Published online Feb 12, 2015. doi: 10.5501/wjv.v4.i1.25
Peer-review started: September 26, 2014
First decision: October 28, 2014
Revised: December 13, 2014
Accepted: December 29, 2014
Article in press: December 31, 2014
Published online: February 12, 2015
Hepatitis C virus (HCV) is an emerging infection worldwide and the numbers of persons infected are increasing every year. Poor blood transfusion methods along with unsafe injection practices are potential sources for the rapid spread of infection. Early detection of HCV is the need of the hour especially in high risk group population as these individuals are severely immunocompromised. Enzyme Immunoassays are the most common detection techniques but they provide no evidence of active viremia or identification of infected individuals in the antibody-negative phase and their efficacy is limited in individuals within high risk group population. Molecular virological techniques have an important role in detecting active infection with utmost specificity and sensitivity. Technologies for assessment of HCV antibody and RNA levels have improved remarkably, as well as our understanding of how to best use these tests in patient management. This review aims to give an overview of the different serological and molecular methods employed in detecting HCV infection used nowadays. Additionally, the review gives an insight in the new molecular techniques that are being developed to improve the detection techniques particularly in High Risk Group population who are severely immunocompromised.
Core tip: The review focuses on the current molecular diagnostic techniques that are being used to detect hepatitis C virus worldwide.
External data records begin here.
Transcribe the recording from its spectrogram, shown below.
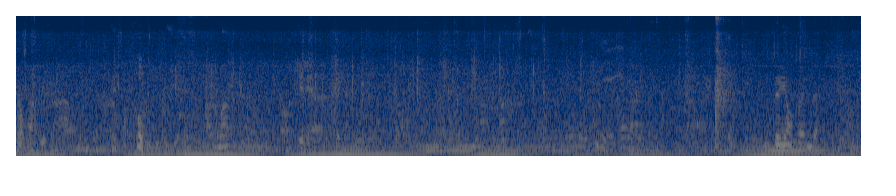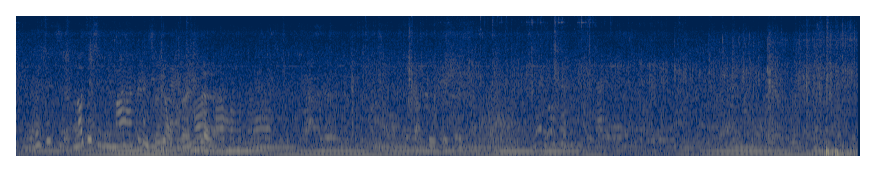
走吧。没，后面。了吗？谢谢。你这用横的。你这是，我这是你妈。这里是用横的。角度。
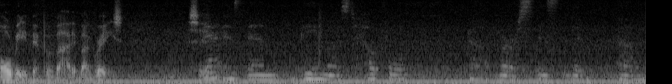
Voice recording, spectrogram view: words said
already been provided by grace. So, That has been the most helpful verse is that um,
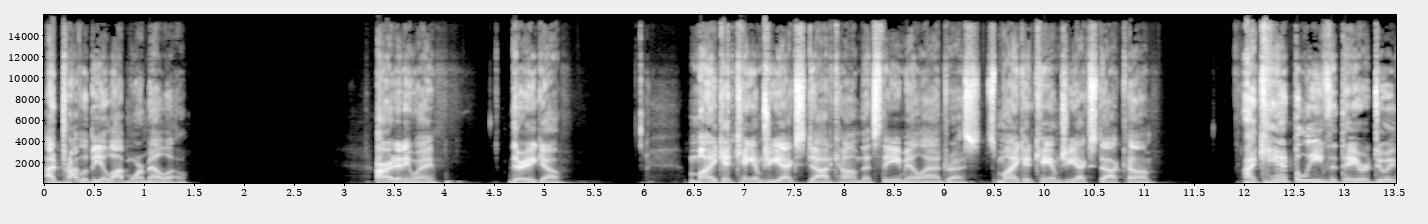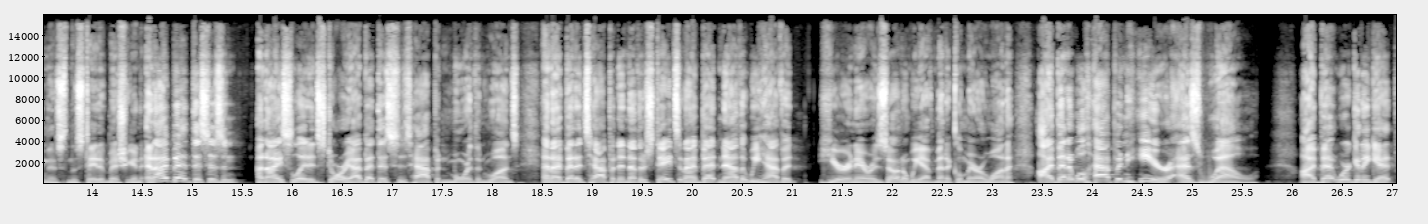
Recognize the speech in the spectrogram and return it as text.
I'd probably be a lot more mellow. All right, anyway, there you go. Mike at kmgx.com. That's the email address. It's mike at kmgx.com. I can't believe that they are doing this in the state of Michigan. And I bet this isn't an isolated story. I bet this has happened more than once. And I bet it's happened in other states. And I bet now that we have it here in Arizona, we have medical marijuana. I bet it will happen here as well. I bet we're going to get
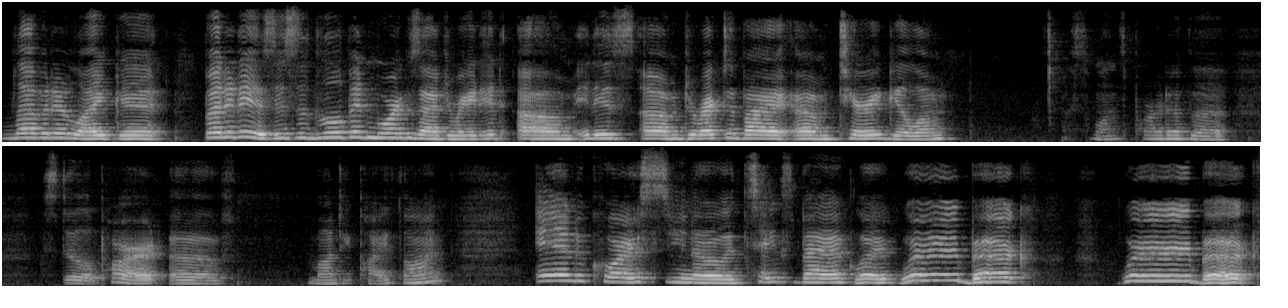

Special emphasis is given on the detection techniques that can be used to screen the individuals with repeated blood transfusion history; particularly thalassaemic individuals, intravenous drug users and persons on hemodialysis.